Immanuel has provided senior housing and services to the greater Omaha, Nebraska, area since 1887. But its most recent acquisition sets the firm’s sights beyond the Cornhusker state.
Immanuel completed the acquisition of The Shores at Pleasant Hill, an assisted and independent living and memory care community in Des Moines, Iowa, on Oct. 1. This is part of a strategy to transform Immanuel into a regional provider, Immanuel CEO Eric Gurley told Senior Housing News.
“We opened our first Des Moines operation in 2015 with a PACE (Program for All-Inclusive Care for the Elderly) program,” Gurley said. “This acquisition complements [that].”
Immanuel operates 11 communities in Omaha and Lincoln, Nebraska, along with a PACE program in Omaha and two PACE programs serving southwest and central Iowa. The group aims to generate one-third of its total revenues in Des Moines. The growth of Immanuel’s PACE programs showed a pent-up demand in Iowa. Through the PACE program, seniors receive additional Medicare and Medicaid benefits to support them living at home rather than in an institution.
“People want to stay at home,” Gurley said.
Moving forward, Immanuel wants to target markets along Interstate 80 to build and acquire communities.
“We’re going to be selective,” Gurley said.
That discretion is rooted in Immanuel’s revenue-based growth strategy. The success of its PACE programs led Immanuel to expand its private-pay revenues, as well. It wants to keep third-party payment to no more than one-third of revenues, and Gurley believes its Iowa concerns can generate one-third of Immanuel’s total revenue.
In addition to the recent acquisition in Iowa, the company also recently forged a collaboration agreement with Visiting Nurse Association (VNA), which will become Immanuel’s home health collaboration partner throughout the Omaha market. VNA is poised to offer telehealth and wellness programming for Immanuel residents, in addition to home health care services.
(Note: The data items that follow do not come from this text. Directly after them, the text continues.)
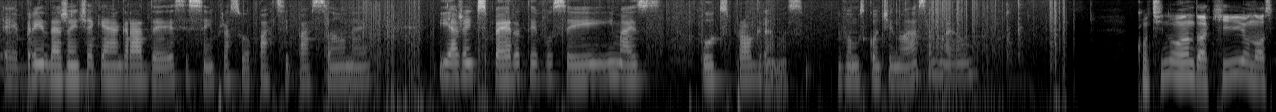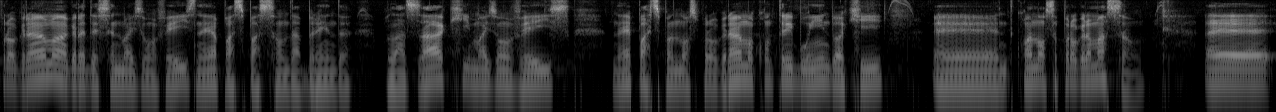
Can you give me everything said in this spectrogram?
é, Brenda, a gente é quem agradece sempre a sua participação, né? E a gente espera ter você em mais outros programas. Vamos continuar, Samuel? Continuando aqui o nosso programa, agradecendo mais uma vez né, a participação da Brenda Vlasak, mais uma vez né, participando do nosso programa, contribuindo aqui é, com a nossa programação. É,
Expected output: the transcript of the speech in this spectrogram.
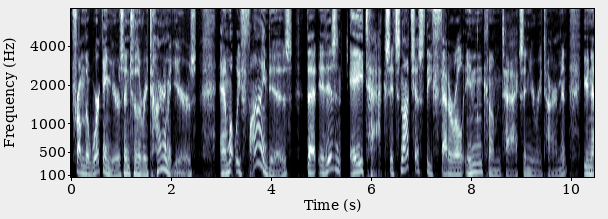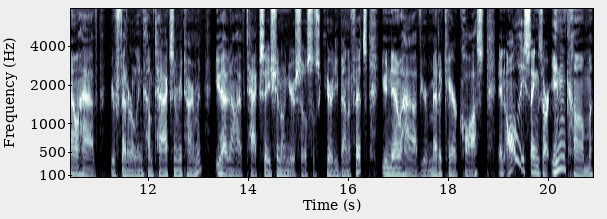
from the working years into the retirement years. And what we find is that it isn't a tax. It's not just the federal income tax in your retirement. You now have your federal income tax in retirement. You have now have taxation on your social security benefits. You now have your Medicare costs and all of these things are income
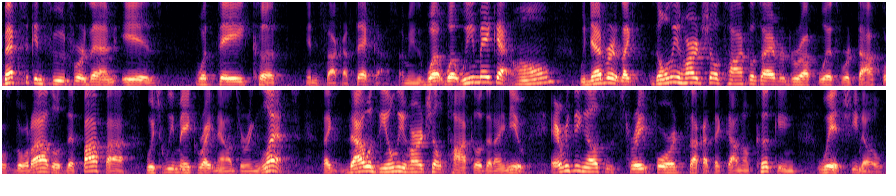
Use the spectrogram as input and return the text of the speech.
Mexican food for them is what they cooked in Zacatecas. I mean, what what we make at home, we never like the only hard shell tacos I ever grew up with were tacos dorados de papa, which we make right now during Lent. Like that was the only hard shell taco that I knew. Everything else was straightforward Zacatecano cooking, which you know,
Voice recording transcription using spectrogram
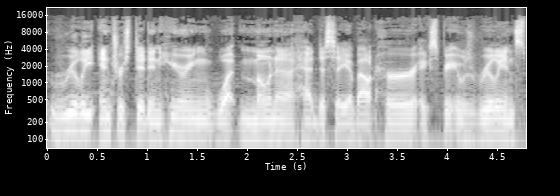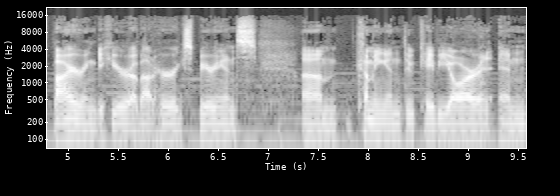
really interested in hearing what Mona had to say about her experience. It was really inspiring to hear about her experience um, coming in through KBR and, and,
In 2012, Immanuel sold its part of Alegent Creighton Health to Catholic Health Initiatives, which endowed the group with solid resources to expand, and Gurley believes it can capitalize on demand.
“We have solid resources so we can build the organization for an aggressive growth strategy that will carry us for the next five to seven years,” Gurley said.
Written by Chuck Sudo